The entertainment room has a fireplace, large run with sofa and accent chair angled into the space.
This room is where the homeowners spend most evenings relaxing.

Light-filled Master Bedroom

The master bedroom is the desert home oasis. The king bed is paired with a mid-century modern dresser that serves as a nightstand. The room is unfussy, with soft oatmeal, gray and white tones throughout. Black and white landscape photographs hang above the bed. The master bedroom also has French doors that open to the backyard pool area. 

Contemporary Master Bathroom

The master bath is the most recent room remodeled with black and white colors for a sophisticated look.
The dark cabinetry paired with white octagonal tile backsplash creates a timeless look.

The master bath is the most recent room to be renovated, and it’s also the most contemporary of the spaces. Sleek, dark cabinetry contrasts with white octagonal tiles and a soaker tub, bathed in abundant natural light. A 1970s embossed print hangs near the tub.

Natural light fills the master bathroom and shines through the window above the free-standing soaking tub.
Natural light fills the master bathroom and shines through the window above the free-standing soaking tub.

Cali-Inspired Guest Bedroom

The home’s aesthetic also takes a nod from the California eclectic style, so accessories such as textured pillows and varied textiles blend seamlessly in the spaces. The guest bedroom has a Navajo-inspired rug with a geometric design, a herringbone-covered window seat, and kilim-patterned throw pillows. The guest bathroom vanity is a repurposed antique table with a blue ceramic sink mounted on top.

A black and white print gives a nod to the owners' childhood and the lakes of Minnesota.
A black and white print gives a nod to the owners’ childhood and the lakes of Minnesota.

Throughout the house, works of art take center stage, evidence of the owners’ love of art. “Art makes a home more human,” they explain.

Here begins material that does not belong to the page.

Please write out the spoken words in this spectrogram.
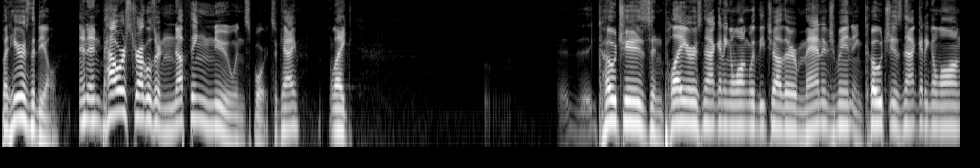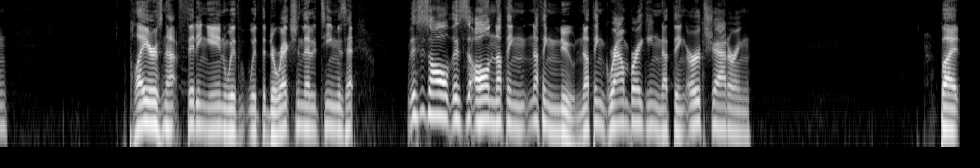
But here's the deal. And and power struggles are nothing new in sports, okay? Like coaches and players not getting along with each other, management and coaches not getting along, players not fitting in with with the direction that a team is at. This is all this is all nothing nothing new, nothing groundbreaking, nothing earth-shattering. But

“When you love a piece enough to hang it and live with it, the story about it speaks volumes about you. It lets you make deeper connections with those who come into your home.” 

Homeowners